Many thanks to Revell for providing a copy of this book to facilitate my review, which, of course, is offered freely and with honesty.
Academy2524 Stars Out Of 5An encouraging read...June 11, 2019Academy252Quality: 5Value: 5Meets Expectations: 5This is the latest nonfiction from Emily P. Freeman. It falls into Christian nonfiction somewhat self-help and somewhat devotional in nature. Each chapter is a short vignette with spiritual thoughts on how to know what to do next. It is all about making good decisions as a Christian. She uses scripture and personal experience to help us find clarity in times of hesitation and questioning.
I spent a few weeks reading this book. It has 24 shorter chapters which could easy be used as a devotional text. She has a prayer and a practice at the end of each chapter to encourage you to seek the Lord and practice decision making. I love that she says it is like so many other things in life the more we do it the better we get.
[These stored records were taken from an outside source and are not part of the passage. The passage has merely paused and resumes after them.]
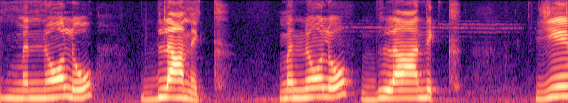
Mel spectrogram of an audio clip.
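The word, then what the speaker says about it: Manolo Blahnik: इसका प्रोनाउंसिएशन है manलो ब्लनिक। मनोलो ब्लनिक।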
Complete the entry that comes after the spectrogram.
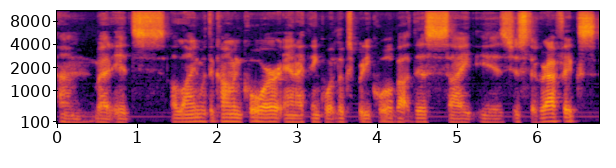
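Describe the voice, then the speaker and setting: A man speaks at a fairly low pitch with vocal fry. His intonation is fairly even and his pace fairly slow. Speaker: teacher reviewing educational websites. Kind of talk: screen-recorded review narration. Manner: monotone; loudness drops then rises again in cycles.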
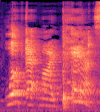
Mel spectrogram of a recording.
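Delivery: grumbling at his muddy pants; grumpy complaint. Acted. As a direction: drag it out, put out and cross. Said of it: "which was his bad mood noise".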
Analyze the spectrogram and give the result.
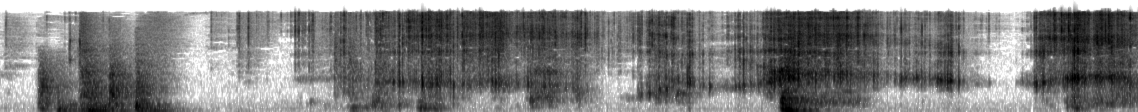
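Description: Loud, crisp crunching and chewing, ASMR style, with repeated bursts of crackling bites and wet mastication filling nearly six seconds, no talking.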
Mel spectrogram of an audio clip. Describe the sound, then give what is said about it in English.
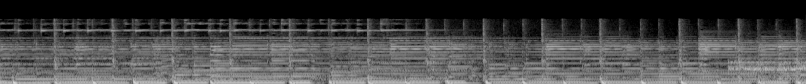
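A bell rings repeatedly over a steady, dense musical backdrop with a pulsing low beat, bright tinkling tones sounding loud throughout, with no talking. “Wizards and witches, wherever you dwell, give us a hint by ringing a bell.”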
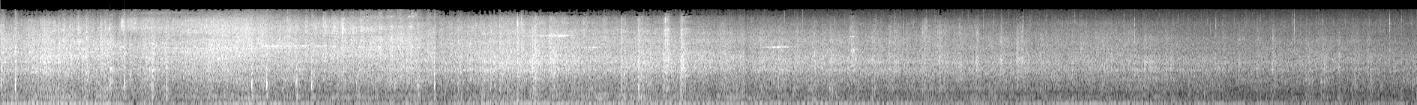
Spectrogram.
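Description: Passenger train carriages rolling past on jointed track, their wheels clicking over the rail joints, then fading away as the train leaves. A steady low hum runs underneath.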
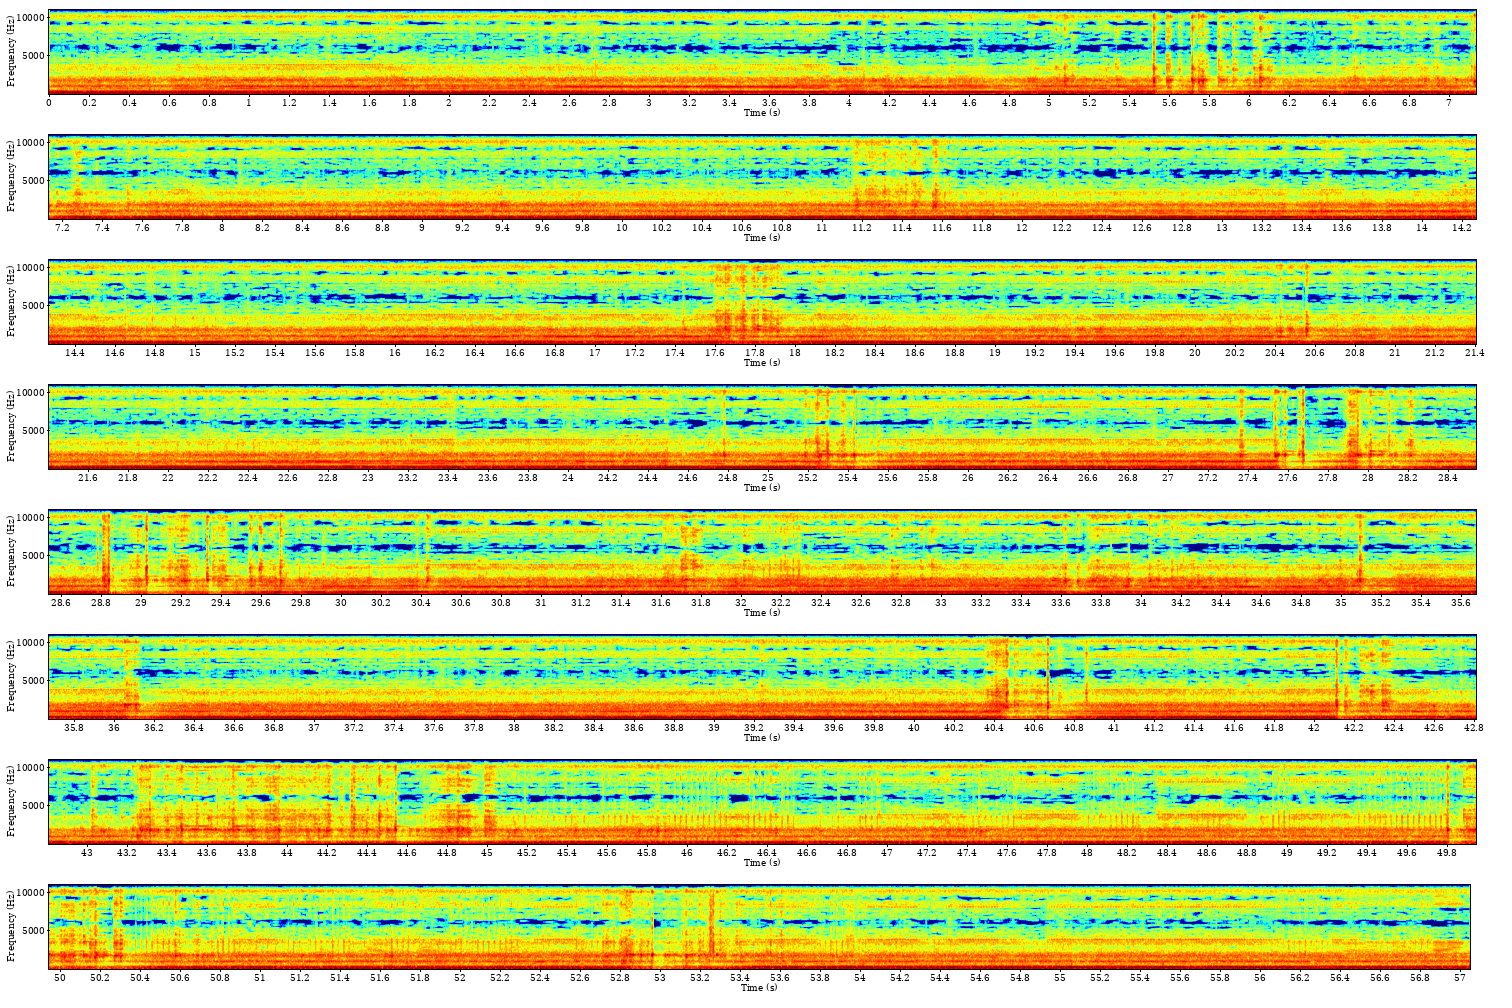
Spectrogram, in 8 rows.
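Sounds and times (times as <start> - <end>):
vehicle engine running: 0.0 - 57.0.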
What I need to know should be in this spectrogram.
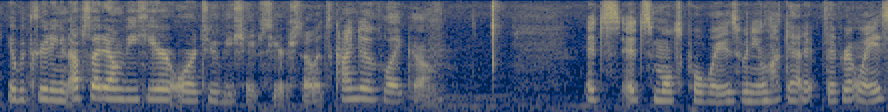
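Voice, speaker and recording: A woman with a medium-pitched, slightly throaty voice patiently walks through a step-by-step craft tutorial. She's chatty, makes small slips and apologizes, and there's a little hiss or hum on the recording.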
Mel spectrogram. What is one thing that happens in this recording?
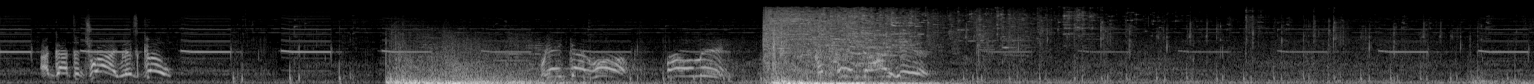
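An alarm beeps at even intervals.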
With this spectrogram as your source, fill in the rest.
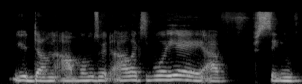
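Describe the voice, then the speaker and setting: A woman speaks in a Haitian accent. Her tone is dark and mellow. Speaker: singer. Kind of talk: interview testimony.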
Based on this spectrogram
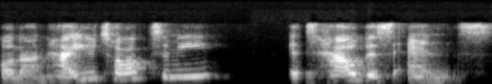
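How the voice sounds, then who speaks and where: A woman's voice with an American accent and lively intonation. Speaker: podcast co-host. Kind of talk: casual chat. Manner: calm.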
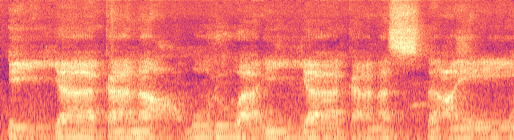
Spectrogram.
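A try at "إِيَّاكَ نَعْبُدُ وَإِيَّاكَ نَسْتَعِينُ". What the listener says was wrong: Wa iya lebih ditekan. Iya, i-nya.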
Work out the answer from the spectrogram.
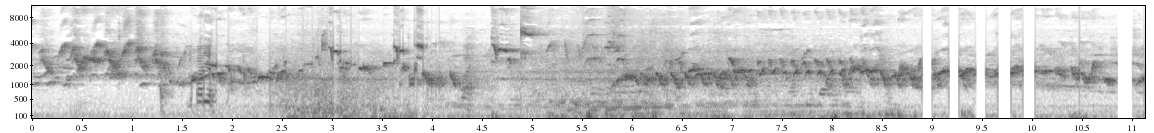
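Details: White-rumped shama tutor song from the Indonesian songbird-keeping hobby: a dense, unbroken stream of rapid chirps, trills and squeaky notes. It runs without pause for about nine seconds, then breaks into short clipped bursts near the end.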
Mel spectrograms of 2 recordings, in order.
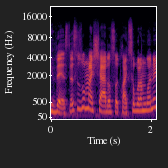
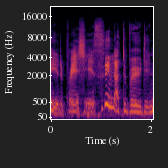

I enjoy Freeman's writing style very much. She is personable and encouraging. She is not afraid to share her journey and this has made her ministry richer. She has a heart for the things of God and takes her role as a Christian writer very seriously. If you are in the midst of wrestling with decisions in your own life I think you would benefit greatly from this book.
I have also listened to her Next Right Thing podcast for quite some time. If you have listened to them you might consider this a companion guide as well as a transcript of many of her podcast episodes. She repeats much of what she has shared already but it was good to see it in book form. It gave me a chance to underline and write a few things in the margin.